HARARE – Opposition political parties united under the Coalition for Democrats (Code) banner have insisted that MDC leader Morgan Tsvangirai and Zimbabwe People First (ZPF) interim president Joice Mujuru can only join them on an equal basis.
This comes as the People’s Democratic Party (PDP) leader Tendai Biti joined Code on Thursday and vowed that those who want to be persuaded into joining a grand coalition may find themselves isolated from the masses.
Currently, Code has seven political parties — Biti’s PDP, the Dumiso Dabengwa-led Zapu, Welshman Ncube’s MDC, Renewal Democrats of Zimbabwe led by Elton Mangoma (RDZ), Democratic Assembly for Restoration and Empowerment (Dare), the Zimbabweans United for Democracy (Zunde) and Simba Makoni’s Mavambo/Kusile/Dawn (MKD).
Farai Mbira, who is current chairperson of the alliance, told Code supporters that they still have seats for every political party to join them, albeit on an equal footing.

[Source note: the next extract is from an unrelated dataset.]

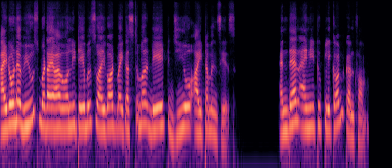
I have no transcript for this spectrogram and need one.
I don't have views, but I have only tables. So I got my customer, date, geo, item and sales. And then I need to click on confirm.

“Mujuru and Tsvangirai are welcome . . . their seats at the Code table remain . . . but we are all important because every vote counts,” he said.
Speaking after officially joining Code, Biti said while there is no doubt that a grand coalition could give President Robert Mugabe and his Zanu PF a run for their money, there is need for all opposition parties to put aside their selfish interests and realise that “no political party is bigger than the other”.
“This is a coalition that is not in competition with other opposition parties but we are not going to bow before anyone . . . we are going to work very hard to ensure that next year we give Zanu PF a run for their money . . . ” said Biti.
There is a general feeling that the main opposition leader has a “big brother syndrome”.
Last year, Tsvangirai seemingly slammed the door on, Biti, but embraced Ncube as talks among opposition parties continue to stutter due to personalities differences, infiltration by State security agents as well as personal hatred.
While Biti and company have been running with Code, Mujuru and Tsvangirai have been rallying behind the National Electoral Reform Agenda (Nera).
Still, there is a feeling among analysts that Mujuru and Tsvangirai offer the opposition parties the brightest chances of ending Mugabe’s 37-yearold rule.
Biti yesterday suggested that some opposition parties were making “selfish considerations.”
Last December, he told the Daily News that he is ready to work with Tsvangirai, with whom he parted company with in 2014 following the MDC’s electoral defeat in 2013 only on equal basis.